An anti-authoritarian is not someone who simply replaces passive acceptance of authority with passive rejection of all forms of authority. They understand that some institutions and authority figures serve beneficial purposes and should be accepted.
However, anti-authoritarians recognize that consensus does not always signify truth, that power can corrupt, that people are capable of deceit, and that certain institutions lack moral justification. They exist solely to preserve specific power structures and dominance.
Acknowledging these undeniable truths, anti-authoritarians approach all authority figures with a healthy dose of skepticism and are willing to resist their commands if such authority proves corrupt and detrimental to society's well-being.
As Henry David Thoreau eloquently wrote, “…if the machine of government is of such a nature that it requires you to be the agent of injustice to another, then, I say, break the law.”
However, some may express concerns about a world with an increasing number of anti-authoritarians. The obedience instilled in us during our schooling and the blind deference to authority perpetuated by the mainstream media might lead some to view anti-authoritarians as a threat to societal stability.
Yet, this perspective couldn't be further from the truth.
In reality, anti-authoritarians serve as essential protectors of a flourishing society. As the author C.P. Ellis once aptly put it, they act as the “spark plug” of progress, driving society toward positive change and a more just and equitable future. Their willingness to challenge entrenched power structures and question authority is fundamental to maintaining a society that values liberty, critical thinking, and the well-being of all its members. Far from being a threat, anti-authoritarians are the catalysts for a more enlightened and prosperous society.
Reflecting on the extensive and somber history of humankind, one cannot help but recognize that more heinous crimes have been committed for obedience than for rebellion.
Malevolent authority, when coupled with a passive citizenry, becomes the breeding ground for tyranny. Therefore, anti-authoritarians should not be feared or ostracized; instead, they should be embraced and welcomed.

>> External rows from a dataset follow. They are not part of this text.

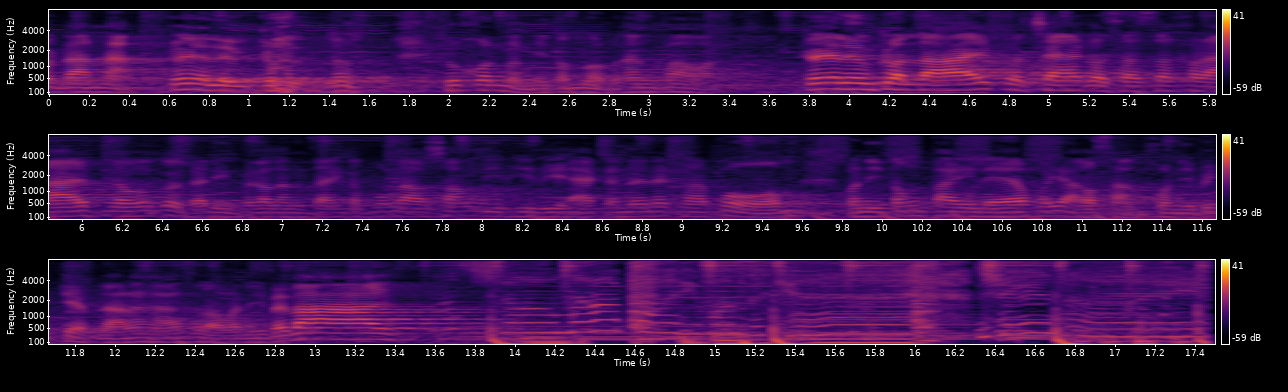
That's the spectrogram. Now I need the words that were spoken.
กดดันอะ ก็อย่าลืมกดทุกคนเหมือนมีตำรวจมานั่งเฝ้าอะ ก็อย่าลืมกดไลค์กดแชร์กด subscribe แล้วก็กดกระดิ่งเป็นกำลังใจกับพวกเราช่อง DP React กันด้วยนะครับผม วันนี้ต้องไปแล้วเพราะอยากเอาสามคนนี้ไปเก็บแล้วนะฮะสำหรับวันนี้ บ๊ายบาย So my body one that can tonight.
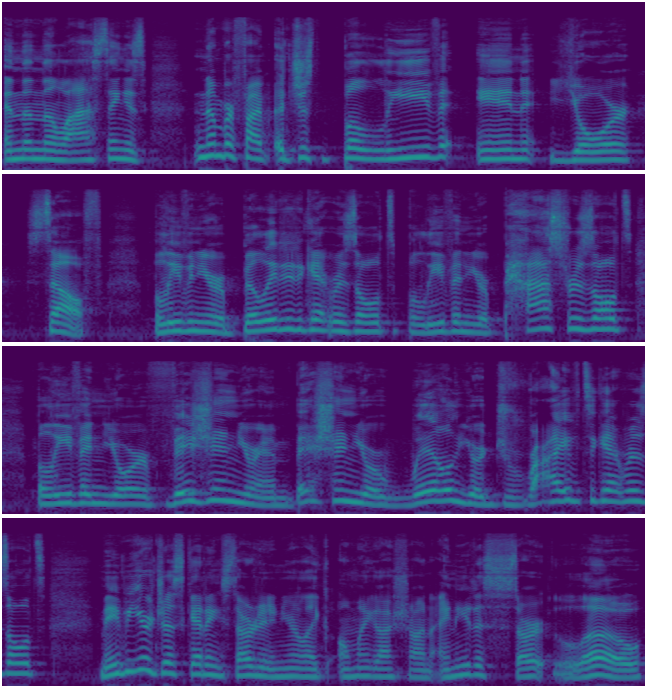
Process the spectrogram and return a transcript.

These individuals play a crucial role in society by raising the alarm and awakening the slumbering masses to the existence of corrupt authority. A society without a healthy number of anti-authoritarians, or one that shuns and silences them, chooses the comfort of illusions over the pursuit of truth. Consequently, it unknowingly paves the way for its destruction.
As the enlightened 18th-century French philosopher Voltaire once cautioned, as long as people do not care to exercise their freedom, those who seek to tyrannize will seize the opportunity. Tyrants are fervent and energetic, dedicating themselves to imposing shackles upon those who slumber in complacency, be it for any number of gods, religious or otherwise.
In essence, the presence of anti-authoritarians in society serves as a safeguard against the encroachment of oppressive forces. They ignite a flame of vigilance, ensuring that the desire for truth and the defense of freedom continue to burn brightly. Embracing anti-authoritarians is vital to the preservation of liberty, justice, and the empowerment of the people to shape a society founded on principles that cherish the wellbeing and prosperity of all.
The true power to shape this world has always lain in your hands. Choose well!
If you found the information provided insightful, and believe that independent journalism should be supported, please consider becoming a paid subscriber for more in-depth insights on various topics.
If you don’t want to commit to a paid subscription but still wish to support me, you can donate an amount you choose here. Most of my content is free to read, so it is greatly appreciated. Thank you!
If you do not wish to make a contribution of any kind, please leave at least a like. It costs you nothing and helps others see this post. Thank You :)